Client Update: Victorian Government 'blue book' exempt under FOI laws
21 March 2012
In brief: The Victorian Civil and Administrative Tribunal has confirmed that briefs prepared by the public service for an incoming government will be exempt from disclosure under Victorian Freedom of Information laws. Partner Alex Cuthbertson (view CV) and Lawyer Naomi Snyder report.
Following the election of the Baillieu Coalition Government in November 2010, a journalist from The Age newspaper sought access under the Freedom of Information Act 1982 (VIC) (the FOI Act) to briefing documents prepared by the Department of Sustainability and Environment (the DSE) for inclusion in the so-called 'Blue Book'. The 'Blue Book' is a set of briefing papers prepared by the public service for the Coalition, should it be elected. A similar set of briefing papers, known as the 'Red Book', is prepared for the Labor Party.
Among other things, these briefing papers contain policy implementation plans for the election policies announced by each party during the election. More generally, the Blue Book (or Red Book) is prepared to advise the incoming Premier about how to establish the operations of the new Government, including the Cabinet. The evidence before the Victorian Civil and Administrative Tribunal in this case was that the Blue Book was prepared for the incoming Premier, with the expectation that he would use it to brief Cabinet.
The DSE refused access to the documents, on the basis that they were 'Cabinet documents' and were, therefore, exempt documents under section 28(1) of the FOI Act. Specifically, the DSE submitted that the documents fell within s28(1)(ba), which exempts a document 'prepared for the purpose of briefing a Minister in relation to issues to be considered by the Cabinet'. The DSE also submitted that the documents were exempt under the 'Internal working documents' exemption in s30(1) of the FOI Act.
In Fyfe v Department of Sustainability & Environment 1, Senior Member Ian Proctor decided that the documents fitted squarely within the 'Cabinet documents' exemption. It was, therefore, not necessary for him to decide whether the documents were also exempt under the 'Internal working documents' exemption.
In his decision, the Senior Member confirmed and applied the principles established by previous authorities in relation to the 'Cabinet documents' exemption. In particular:
- the exemption turns upon the purpose for which a document was prepared;
- it is not necessary to prove that the document was actually submitted to Cabinet or a Minister;

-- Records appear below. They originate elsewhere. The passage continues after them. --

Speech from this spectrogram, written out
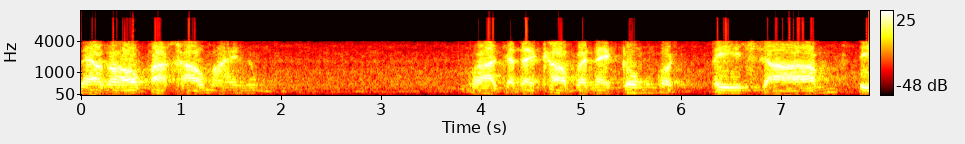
แล้วก็เอาผ้าขาวมาให้นุ่งกว่าจะได้เข้าไปในกรงก็ตีสามตี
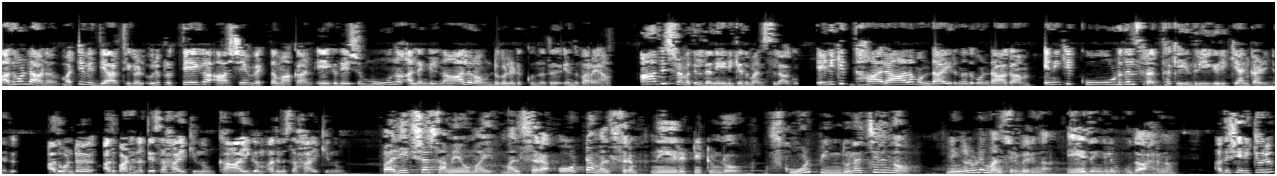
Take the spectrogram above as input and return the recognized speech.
അതുകൊണ്ടാണ് മറ്റ് വിദ്യാർത്ഥികൾ ഒരു പ്രത്യേക ആശയം വ്യക്തമാക്കാൻ ഏകദേശം മൂന്ന് അല്ലെങ്കിൽ നാല് റൗണ്ടുകൾ എടുക്കുന്നത് എന്ന് പറയാം. ആദ്യ ശ്രമത്തിൽ തന്നെ എനിക്കത് മനസ്സിലാകും. എനിക്ക് ധാരാളം ഉണ്ടായിരുന്നത് കൊണ്ടാകാം എനിക്ക് കൂടുതൽ ശ്രദ്ധ കേന്ദ്രീകരിക്കാൻ കഴിഞ്ഞത്. അതുകൊണ്ട് അത് പഠനത്തെ സഹായിക്കുന്നു കായികം അതിന് സഹായിക്കുന്നു. പരീക്ഷാ സമയവുമായി മത്സര ഓട്ട മത്സരം നേരിട്ടിട്ടുണ്ടോ? സ്കൂൾ പിന്തുണച്ചിരുന്നോ? നിങ്ങളുടെ മനസ്സിൽ വരുന്ന ഏതെങ്കിലും ഉദാഹരണം. അത് ശരിക്കും ഒരു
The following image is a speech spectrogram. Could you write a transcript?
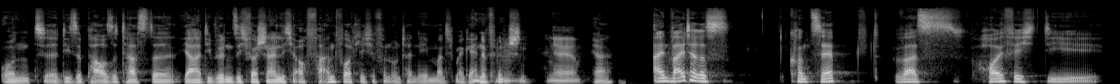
Und äh, diese Pause-Taste, ja, die würden sich wahrscheinlich auch Verantwortliche von Unternehmen manchmal gerne hm. wünschen. Ja, ja. ja. Ein weiteres Konzept, was häufig die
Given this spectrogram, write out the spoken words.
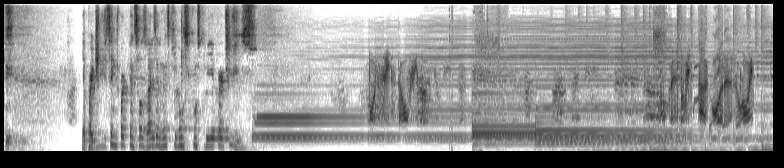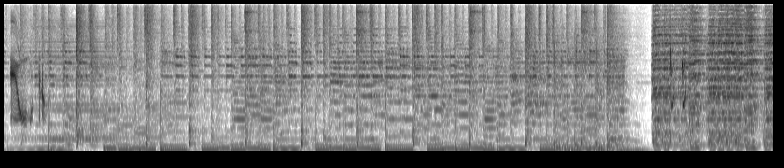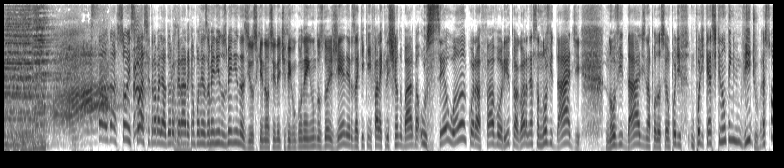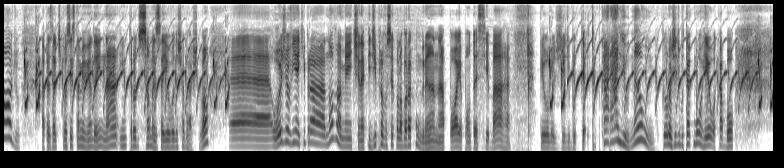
E a partir disso a gente pode pensar os vários elementos que vão se construir a partir disso. Saudações, classe trabalhadora, operária, camponesa, meninos, meninas e os que não se identificam com nenhum dos dois gêneros. Aqui quem fala é Cristiano Barba, o seu âncora favorito agora nessa novidade. Novidade na Podosfera, um, um podcast que não tem vídeo, é só áudio. Apesar de que você está me vendo aí na introdução, mas isso aí eu vou deixar abaixo, tá bom? É, hoje eu vim aqui para novamente, né, pedir para você colaborar com grana, apoia.se barra Teologia de Boteco. Caralho, não! Teologia de Boteco morreu, acabou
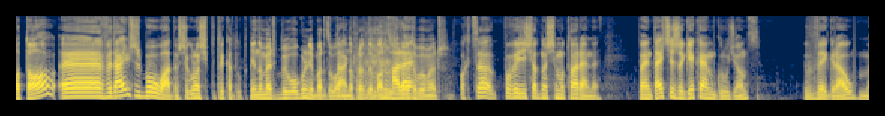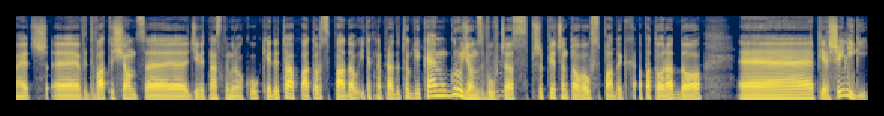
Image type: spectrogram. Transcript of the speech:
O to e, wydaje mi się, że było ładne, w szczególności Patryka Dudka. Nie no, mecz był ogólnie bardzo ładny, Tak. naprawdę bardzo Ale- to był mecz. Chcę powiedzieć odnośnie motoareny. Pamiętajcie, że GKM Grudziądz wygrał mecz e, w 2019 roku, kiedy to Apator spadał i tak naprawdę to GKM Grudziądz wówczas przypieczętował spadek Apatora do e, pierwszej ligi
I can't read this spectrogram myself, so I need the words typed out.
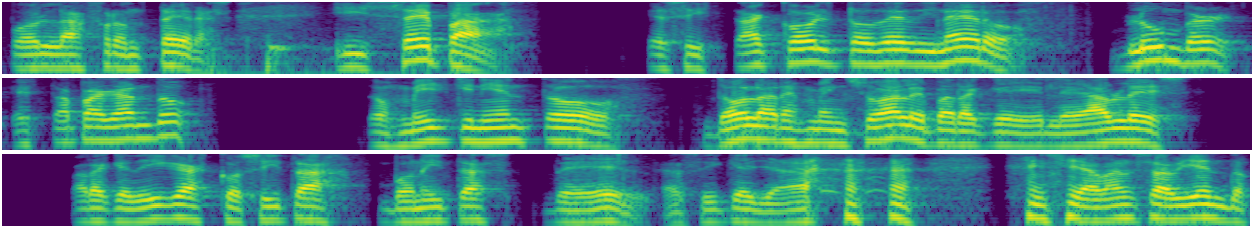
por las fronteras. Y sepa que si está corto de dinero, Bloomberg está pagando 2.500 dólares mensuales para que le hables, para que digas cositas bonitas de él. Así que ya, ya van sabiendo.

- the actual use of a document may be relevant to ascertaining the purpose for which the document was prepared, but is not decisive of this question; and
- a document will only be exempt if the sole purpose, or one of the substantial purposes, for which the document was prepared was an exempt purpose.
The Senior Member also confirmed that, for the purposes of s28(1)(ba), the expression 'consideration by Cabinet' suggested some form of deliberation or consideration by Cabinet of the issues contained in the documents. It was not enough that the documents were intended to be placed before Cabinet for information purposes.
Based upon the evidence before him, Senior Member Proctor found that the dominant and one of the substantial purposes of the documents was to brief a Minister (that is, the incoming Premier, should the Coalition be elected) in relation to issues to be considered by Cabinet. He found that the documents were created for another purpose, being to eventually reach the Minister of the Department. That second purpose did not, however, displace the dominant purpose.
The Victorian Government's approach to the disclosure of the Blue Book can be contrasted with the Federal Government's.
In response to a number of FOI requests, the Federal Government released significant parts of the Red Book prepared before the election of the Gillard Labor Government in 2010. This release, in part, recognised the public interest in this information and reflected the 2010 reforms to the federal FOI legislation. The principal object of these reforms was to promote a pro-disclosure culture across government. Similar reforms have been enacted in New South Wales, Queensland and Tasmania.
Legislation that would have enacted similar reforms in Victoria was defeated in 2008 and, as a result, the state is yet to adopt the same open and transparent approach to the disclosure of government information as these other jurisdictions.
- Unreported, 29 January 2012, VCAT Reference No. G315/2011.
- Alex Cuthbertson Partner,
Ph: +61 9613 8740
- Paul NicolsPartner, Sector Leader - Industrials,
Ph: +61 2 9230 4414
- Tracey HarripPartner,
Ph: +61 7 3334 3215
- Marshall McKennaPartner,
Ph: +61 8 9488 3820